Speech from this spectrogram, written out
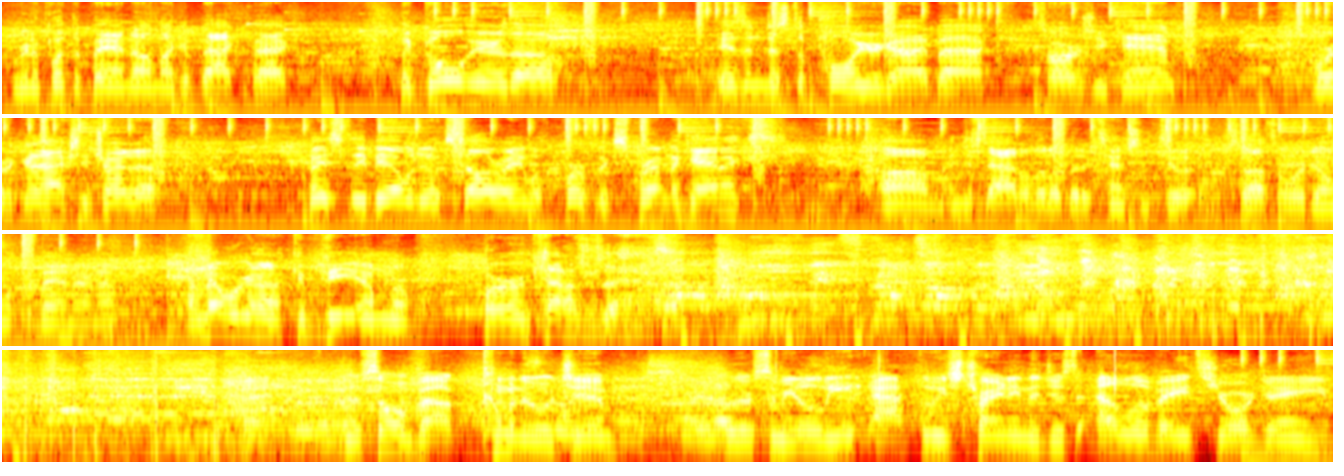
We're gonna put the band on like a backpack. The goal here though isn't just to pull your guy back as hard as you can. We're gonna actually try to basically be able to accelerate with perfect sprint mechanics um, and just add a little bit of tension to it. So that's what we're doing with the band right now. And then we're gonna compete and I'm gonna burn Cowser's ass. There's something about coming to a gym where there's some elite athletes training that just elevates your game.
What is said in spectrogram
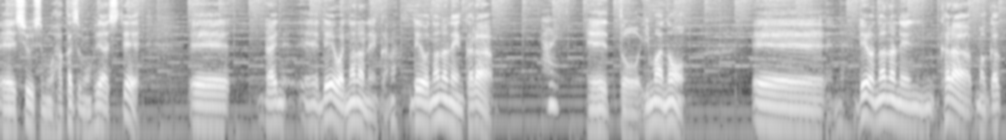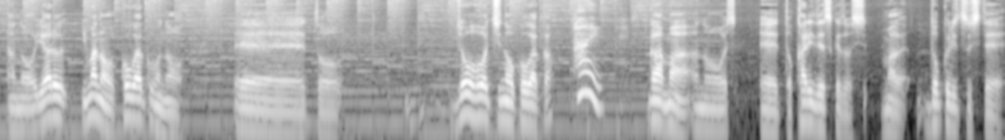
えー修士も博士も増やして、えー来年えー令和7年かな。令和7年からはい。えーっと今の、えーね令和7年から、まあ、があのいわゆる今の工学部の、えーっと情報知能工学科はいが、まああのしえーっと仮ですけど、しまあ、独立して、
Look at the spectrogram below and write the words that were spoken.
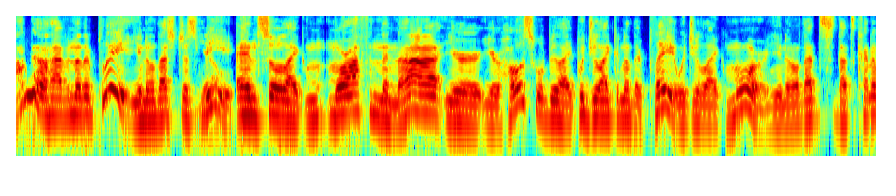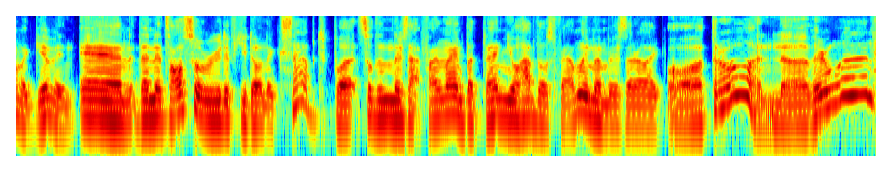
I'm gonna have another plate. You know, that's just me. And so, like more often than not, your your host will be like, "Would you like another plate? Would you like more?" You know, that's that's kind of a given. And then it's also rude if you don't accept. But so then there's that fine line. But then you'll have those family members that are like, "Otro, another one."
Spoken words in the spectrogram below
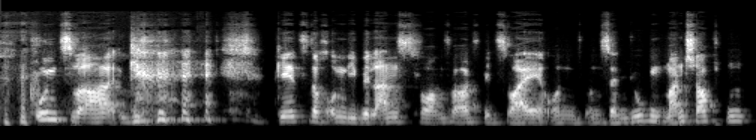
und zwar geht es noch um die Bilanz vom VfB 2 und unseren Jugendmannschaften.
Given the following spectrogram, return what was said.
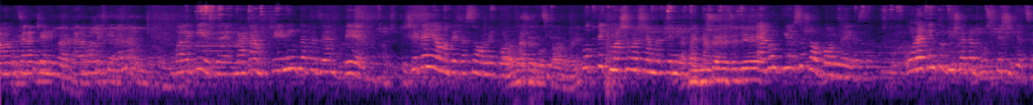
আমাদের যারা ট্রেনিং করে তারা বলে কি জানেন? বলে কি যে ম্যাডাম ট্রেনিংটাতে যে দেন সেটাই আমাদের কাছে অনেক বড় প্রাপ্তি ছিল। প্রত্যেক মাসে মাসে আমরা ট্রেনিং পাইতাম। এখন কি হয়েছে? সব বন্ধ হয়ে গেছে। ওরা কিন্তু বিষয়টা বুঝতে শিখেছে।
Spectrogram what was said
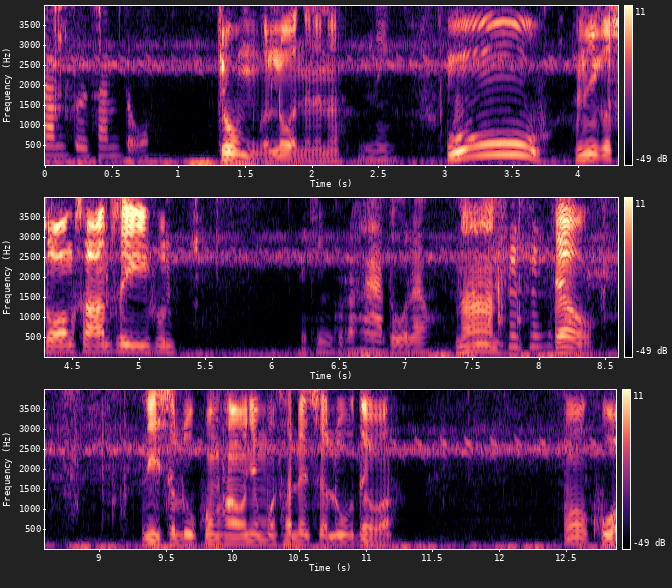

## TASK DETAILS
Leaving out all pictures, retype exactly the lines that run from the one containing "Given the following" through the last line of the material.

## TASK ANSWER
Given the following spectrogram, return what was said.
আমাদের যারা ট্রেনিং করে তারা বলে কি জানেন? বলে কি যে ম্যাডাম ট্রেনিংটাতে যে দেন সেটাই আমাদের কাছে অনেক বড় প্রাপ্তি ছিল। প্রত্যেক মাসে মাসে আমরা ট্রেনিং পাইতাম। এখন কি হয়েছে? সব বন্ধ হয়ে গেছে। ওরা কিন্তু বিষয়টা বুঝতে শিখেছে।
Spectrogram what was said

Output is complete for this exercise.